Moment in Time – May ’22
By Mickey Dunaway | Reprinted with Permission by Limitless Magazine | Cornelius, NC
I expect that most of the readers of this column have played the childhood game of Mother, May I? The gist of Mother, May I? is that one person of the group is elected/selected to be “mother, or captain, or father”—you get the idea—and locates herself or himself at the end of the yard, which is the finish line. The remaining children must ask mother or father permission to do certain things that will take them closer to the goal of reaching mother or father. The first one to cross the finish line is the winner and gains control of the game as the new mother or father.
This month’s Moment in Time is about people who, as children, probably did not play Mother, May I, or at least did not play it well.
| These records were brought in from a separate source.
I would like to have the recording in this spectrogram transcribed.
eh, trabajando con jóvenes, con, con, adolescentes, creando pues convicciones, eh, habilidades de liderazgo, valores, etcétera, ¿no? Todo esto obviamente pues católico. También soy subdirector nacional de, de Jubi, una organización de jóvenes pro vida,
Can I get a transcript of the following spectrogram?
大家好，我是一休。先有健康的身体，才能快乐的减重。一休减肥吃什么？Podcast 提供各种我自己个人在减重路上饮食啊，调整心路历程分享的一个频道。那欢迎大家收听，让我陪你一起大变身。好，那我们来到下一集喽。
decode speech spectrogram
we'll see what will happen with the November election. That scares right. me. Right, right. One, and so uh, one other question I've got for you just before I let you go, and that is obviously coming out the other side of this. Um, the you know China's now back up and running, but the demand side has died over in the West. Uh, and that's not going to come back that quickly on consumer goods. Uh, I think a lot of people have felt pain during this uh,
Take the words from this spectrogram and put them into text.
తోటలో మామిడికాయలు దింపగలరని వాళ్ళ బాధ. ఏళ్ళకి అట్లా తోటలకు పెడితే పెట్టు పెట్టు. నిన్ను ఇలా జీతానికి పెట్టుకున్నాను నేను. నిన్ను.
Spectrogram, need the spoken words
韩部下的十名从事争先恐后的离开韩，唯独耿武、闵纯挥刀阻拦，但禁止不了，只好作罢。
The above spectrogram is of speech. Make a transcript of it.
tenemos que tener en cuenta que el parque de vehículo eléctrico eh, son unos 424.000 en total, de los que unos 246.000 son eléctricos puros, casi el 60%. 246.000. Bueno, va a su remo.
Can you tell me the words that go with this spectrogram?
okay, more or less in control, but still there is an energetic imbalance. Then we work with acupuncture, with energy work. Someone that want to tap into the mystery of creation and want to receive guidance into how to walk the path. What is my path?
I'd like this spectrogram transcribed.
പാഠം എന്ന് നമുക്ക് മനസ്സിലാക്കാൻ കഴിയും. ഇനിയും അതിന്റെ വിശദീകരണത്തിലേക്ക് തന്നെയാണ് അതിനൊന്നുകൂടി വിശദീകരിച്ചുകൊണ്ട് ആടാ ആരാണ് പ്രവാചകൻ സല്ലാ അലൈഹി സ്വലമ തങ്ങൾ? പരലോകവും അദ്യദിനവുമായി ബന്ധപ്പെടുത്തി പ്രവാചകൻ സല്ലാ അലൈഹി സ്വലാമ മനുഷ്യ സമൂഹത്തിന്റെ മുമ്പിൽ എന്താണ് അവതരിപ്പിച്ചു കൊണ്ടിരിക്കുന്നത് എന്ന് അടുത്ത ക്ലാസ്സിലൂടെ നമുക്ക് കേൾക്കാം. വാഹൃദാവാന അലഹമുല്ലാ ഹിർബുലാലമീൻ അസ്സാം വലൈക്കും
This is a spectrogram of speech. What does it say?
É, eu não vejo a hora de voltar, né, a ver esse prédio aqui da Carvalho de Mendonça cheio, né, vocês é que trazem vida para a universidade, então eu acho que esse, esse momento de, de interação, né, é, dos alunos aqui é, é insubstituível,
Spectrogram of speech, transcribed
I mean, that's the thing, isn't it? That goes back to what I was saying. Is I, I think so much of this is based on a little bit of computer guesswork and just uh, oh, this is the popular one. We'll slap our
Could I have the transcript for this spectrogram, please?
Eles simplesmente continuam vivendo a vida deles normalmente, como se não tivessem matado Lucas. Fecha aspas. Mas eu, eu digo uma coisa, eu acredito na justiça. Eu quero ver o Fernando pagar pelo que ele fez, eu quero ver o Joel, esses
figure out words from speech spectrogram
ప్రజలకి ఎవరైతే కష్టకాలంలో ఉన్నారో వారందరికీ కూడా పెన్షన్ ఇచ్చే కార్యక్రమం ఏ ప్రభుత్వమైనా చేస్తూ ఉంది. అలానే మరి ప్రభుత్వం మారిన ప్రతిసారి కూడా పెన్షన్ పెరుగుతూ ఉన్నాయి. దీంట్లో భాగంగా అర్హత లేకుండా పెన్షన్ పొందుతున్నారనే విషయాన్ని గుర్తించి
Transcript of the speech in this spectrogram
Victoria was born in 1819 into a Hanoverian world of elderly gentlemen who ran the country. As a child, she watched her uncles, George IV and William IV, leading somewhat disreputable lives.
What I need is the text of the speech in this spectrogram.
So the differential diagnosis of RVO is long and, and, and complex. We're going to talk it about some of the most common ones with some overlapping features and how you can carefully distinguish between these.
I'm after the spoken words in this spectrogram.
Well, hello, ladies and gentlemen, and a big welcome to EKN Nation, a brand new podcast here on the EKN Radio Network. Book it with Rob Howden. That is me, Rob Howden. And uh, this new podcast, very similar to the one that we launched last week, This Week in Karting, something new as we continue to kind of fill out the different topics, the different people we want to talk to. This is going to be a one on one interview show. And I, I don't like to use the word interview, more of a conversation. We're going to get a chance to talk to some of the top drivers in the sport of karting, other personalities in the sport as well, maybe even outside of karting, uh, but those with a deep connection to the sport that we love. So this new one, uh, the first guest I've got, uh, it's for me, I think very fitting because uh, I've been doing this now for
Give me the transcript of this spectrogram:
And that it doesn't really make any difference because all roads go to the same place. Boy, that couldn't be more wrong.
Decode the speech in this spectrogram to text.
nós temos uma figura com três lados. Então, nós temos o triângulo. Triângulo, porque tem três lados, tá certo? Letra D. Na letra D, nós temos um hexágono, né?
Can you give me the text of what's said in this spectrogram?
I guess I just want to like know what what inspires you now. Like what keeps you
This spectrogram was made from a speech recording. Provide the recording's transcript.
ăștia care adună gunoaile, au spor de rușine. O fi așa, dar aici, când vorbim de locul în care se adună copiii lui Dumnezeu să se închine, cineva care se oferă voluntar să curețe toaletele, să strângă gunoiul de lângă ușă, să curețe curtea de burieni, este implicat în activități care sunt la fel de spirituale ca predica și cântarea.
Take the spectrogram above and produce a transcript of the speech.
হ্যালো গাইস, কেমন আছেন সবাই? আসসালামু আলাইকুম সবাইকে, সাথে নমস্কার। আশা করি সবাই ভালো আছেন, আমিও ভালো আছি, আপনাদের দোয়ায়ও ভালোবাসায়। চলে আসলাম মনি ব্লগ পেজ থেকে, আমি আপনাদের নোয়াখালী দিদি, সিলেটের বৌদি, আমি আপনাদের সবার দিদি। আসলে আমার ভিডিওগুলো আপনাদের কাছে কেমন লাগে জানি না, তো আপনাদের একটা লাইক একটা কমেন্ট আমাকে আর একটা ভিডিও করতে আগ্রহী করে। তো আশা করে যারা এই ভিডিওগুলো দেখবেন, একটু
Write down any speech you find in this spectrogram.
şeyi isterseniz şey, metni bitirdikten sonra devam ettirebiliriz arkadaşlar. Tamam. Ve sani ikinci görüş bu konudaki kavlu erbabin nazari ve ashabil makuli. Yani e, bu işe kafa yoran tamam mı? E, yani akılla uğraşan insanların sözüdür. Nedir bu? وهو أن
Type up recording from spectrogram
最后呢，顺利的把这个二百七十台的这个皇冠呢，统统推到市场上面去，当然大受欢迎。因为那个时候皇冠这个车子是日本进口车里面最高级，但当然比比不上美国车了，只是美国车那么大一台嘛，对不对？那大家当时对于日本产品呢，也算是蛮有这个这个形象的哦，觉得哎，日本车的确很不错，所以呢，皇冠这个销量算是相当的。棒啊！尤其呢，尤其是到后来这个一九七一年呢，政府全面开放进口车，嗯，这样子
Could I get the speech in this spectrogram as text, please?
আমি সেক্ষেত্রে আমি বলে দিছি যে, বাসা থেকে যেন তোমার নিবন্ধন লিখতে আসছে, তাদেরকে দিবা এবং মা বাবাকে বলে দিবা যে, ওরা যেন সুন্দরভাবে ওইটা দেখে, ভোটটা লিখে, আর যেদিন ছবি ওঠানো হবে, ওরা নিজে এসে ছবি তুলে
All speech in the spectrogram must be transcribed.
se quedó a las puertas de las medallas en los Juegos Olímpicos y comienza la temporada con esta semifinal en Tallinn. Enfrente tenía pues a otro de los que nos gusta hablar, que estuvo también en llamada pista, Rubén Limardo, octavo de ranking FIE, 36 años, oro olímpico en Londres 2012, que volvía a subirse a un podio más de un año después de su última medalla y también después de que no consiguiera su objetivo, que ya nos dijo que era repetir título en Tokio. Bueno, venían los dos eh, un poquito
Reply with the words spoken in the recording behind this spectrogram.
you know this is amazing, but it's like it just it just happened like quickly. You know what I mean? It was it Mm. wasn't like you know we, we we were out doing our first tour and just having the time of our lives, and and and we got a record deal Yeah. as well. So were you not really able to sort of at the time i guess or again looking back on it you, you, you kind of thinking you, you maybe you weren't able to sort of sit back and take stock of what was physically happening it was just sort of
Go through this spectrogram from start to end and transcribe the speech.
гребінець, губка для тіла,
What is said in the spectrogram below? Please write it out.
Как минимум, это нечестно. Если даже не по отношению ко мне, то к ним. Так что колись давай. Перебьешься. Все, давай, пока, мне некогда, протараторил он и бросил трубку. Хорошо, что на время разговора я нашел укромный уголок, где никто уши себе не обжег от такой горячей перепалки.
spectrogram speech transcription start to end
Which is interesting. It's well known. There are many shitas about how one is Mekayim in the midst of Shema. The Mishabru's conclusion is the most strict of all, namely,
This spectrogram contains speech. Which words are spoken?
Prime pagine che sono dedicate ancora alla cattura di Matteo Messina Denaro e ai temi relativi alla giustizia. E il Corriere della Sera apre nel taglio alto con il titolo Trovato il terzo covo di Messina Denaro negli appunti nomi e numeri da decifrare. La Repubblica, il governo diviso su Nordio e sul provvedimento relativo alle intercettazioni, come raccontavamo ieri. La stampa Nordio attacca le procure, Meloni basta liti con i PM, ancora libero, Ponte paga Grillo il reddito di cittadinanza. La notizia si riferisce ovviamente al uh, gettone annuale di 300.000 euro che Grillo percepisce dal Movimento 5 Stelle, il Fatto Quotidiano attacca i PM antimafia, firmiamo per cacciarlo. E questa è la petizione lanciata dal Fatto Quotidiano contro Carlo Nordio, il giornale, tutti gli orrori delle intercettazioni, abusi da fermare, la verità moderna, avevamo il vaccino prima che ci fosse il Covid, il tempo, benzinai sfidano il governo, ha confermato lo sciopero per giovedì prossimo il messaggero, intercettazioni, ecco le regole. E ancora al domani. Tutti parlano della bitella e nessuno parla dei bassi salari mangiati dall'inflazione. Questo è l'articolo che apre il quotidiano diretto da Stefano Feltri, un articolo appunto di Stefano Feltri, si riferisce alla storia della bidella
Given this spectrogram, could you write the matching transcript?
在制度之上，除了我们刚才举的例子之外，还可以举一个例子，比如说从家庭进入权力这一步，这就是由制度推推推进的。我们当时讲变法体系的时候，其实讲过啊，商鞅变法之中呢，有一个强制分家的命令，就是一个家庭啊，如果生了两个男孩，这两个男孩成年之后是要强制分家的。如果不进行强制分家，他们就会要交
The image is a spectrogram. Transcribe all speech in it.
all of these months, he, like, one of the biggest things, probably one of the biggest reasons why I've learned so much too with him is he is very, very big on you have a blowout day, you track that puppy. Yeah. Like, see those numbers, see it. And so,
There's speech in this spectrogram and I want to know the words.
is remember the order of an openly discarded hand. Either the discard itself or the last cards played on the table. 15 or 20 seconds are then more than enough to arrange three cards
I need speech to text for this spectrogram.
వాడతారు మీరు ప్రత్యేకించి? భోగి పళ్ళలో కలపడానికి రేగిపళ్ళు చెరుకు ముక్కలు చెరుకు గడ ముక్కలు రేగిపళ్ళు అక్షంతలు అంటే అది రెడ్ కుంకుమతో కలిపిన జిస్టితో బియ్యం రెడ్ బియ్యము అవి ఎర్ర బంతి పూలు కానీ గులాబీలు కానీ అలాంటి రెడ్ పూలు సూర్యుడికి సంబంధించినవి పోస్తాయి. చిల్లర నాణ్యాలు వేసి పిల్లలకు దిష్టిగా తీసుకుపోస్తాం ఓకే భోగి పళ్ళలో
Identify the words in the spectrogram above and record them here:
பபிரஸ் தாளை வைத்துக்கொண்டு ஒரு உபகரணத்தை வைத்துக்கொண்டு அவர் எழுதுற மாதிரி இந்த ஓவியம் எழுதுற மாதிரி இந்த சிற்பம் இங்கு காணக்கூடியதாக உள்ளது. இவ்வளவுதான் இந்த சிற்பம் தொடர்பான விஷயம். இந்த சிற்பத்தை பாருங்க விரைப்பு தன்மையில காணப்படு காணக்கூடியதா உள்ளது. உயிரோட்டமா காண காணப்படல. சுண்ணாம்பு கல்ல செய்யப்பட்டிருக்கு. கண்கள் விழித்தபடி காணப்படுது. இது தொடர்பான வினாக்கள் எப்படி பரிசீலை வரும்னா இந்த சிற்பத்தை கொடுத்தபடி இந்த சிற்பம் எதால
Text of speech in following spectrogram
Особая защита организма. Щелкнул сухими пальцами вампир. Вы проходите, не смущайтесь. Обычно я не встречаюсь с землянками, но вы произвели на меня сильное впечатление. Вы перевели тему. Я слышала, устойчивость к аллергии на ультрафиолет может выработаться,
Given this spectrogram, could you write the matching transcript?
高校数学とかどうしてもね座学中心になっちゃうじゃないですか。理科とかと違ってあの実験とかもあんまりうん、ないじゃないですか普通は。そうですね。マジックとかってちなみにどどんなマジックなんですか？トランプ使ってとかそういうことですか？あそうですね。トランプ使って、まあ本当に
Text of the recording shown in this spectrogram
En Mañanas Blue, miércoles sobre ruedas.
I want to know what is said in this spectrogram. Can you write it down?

We are looking for significant inventions patented in the month of May.
Patents and Inventions in May
|1||1888||Patent to Nikola Tesla for “electrical transmission of power” using his Alternating Current (AC) model.||Edison’s DC current model lost out to Tesla’s AC model, which, today, powers the world. I know you are wondering about which model the Tesla car uses. It uses both. The electric motors that power the car use AC current, but the batteries which power the motors must be DC.|
|4||1943||Igor Sikorsky was granted a patent for the helicopter.||But really, it was da Vinci who invented the concept in the late 1400s.|
|6||1851||John Gorrie patented an ice-making, refrigeration, and air conditioning machine.||Southerners are mighty grateful for Mr. Gorrie’s invention.|
|7||1958||Not important, but significant: The Barbie Doll is patented.||The doll was named after Ruth Handler’s (the inventor at Mattel) daughter, Barbara.|
|10||1752||Ben Franklin tested his lighting rod and thereby saved important buildings worldwide from damage from lightning—especially churches due to their tall steeples.||Be sure to watch Ken Burns’s PBS series on Benjamin Franklin. You will be amazed.|
|19||1931||Edwin Budding of England licensed his invention, the lawnmower.||And became the curse of every male—especially during his teen years!|
|22||1819||Bicycles were introduced into the US in NYC.||They were dubbed “swift walkers.”|
|1906||Wright Brothers were granted a patent for a “Flying Machine,” which had a motor.||If you make a trip to The Outer Banks, be sure to stop by the Wright Brother’s National Memorial at Kittyhawk.|
|23||1930||Patent Act of 1930 allowed for patenting of certain plants.||I have often wondered just how much money is made by the inventors of the Encore Azalea and the Knock Out Roses!|
|27||1796||James McLean was given a patent for an improvement in piano fortes.||Had to do a bit of research on this one. The designation of pianissimo in music means soft, and forte means loud. Therefore, Mclean’s patent improved the ability of the instrument (and its player) to do both.|
|30||1790||The First Federal Copyright bill was enacted by Congress and signed by George Washington.||The Internet has made plagiarism—a violation of copyright issued to a person—a significant issue in the field of research. As a professor at UNCC, I had a colleague summarily dismissed for plagiarism, and justifiably so. In the field of art—especially music or videos—using a person’s work in public without paying a royalty deprives the creator of income.|
Interestingly, I learned from the PBS Ken Burns Special on Benjamin Franklin that Franklin never profited from his inventions. He believed that his creations (swim fins, wood-burning stove, lightning rod, the glass armonica, and bifocals, to name some) should improve the lives of citizens.
“When you are finished changing, you’re finished.”― Benjamin Franklin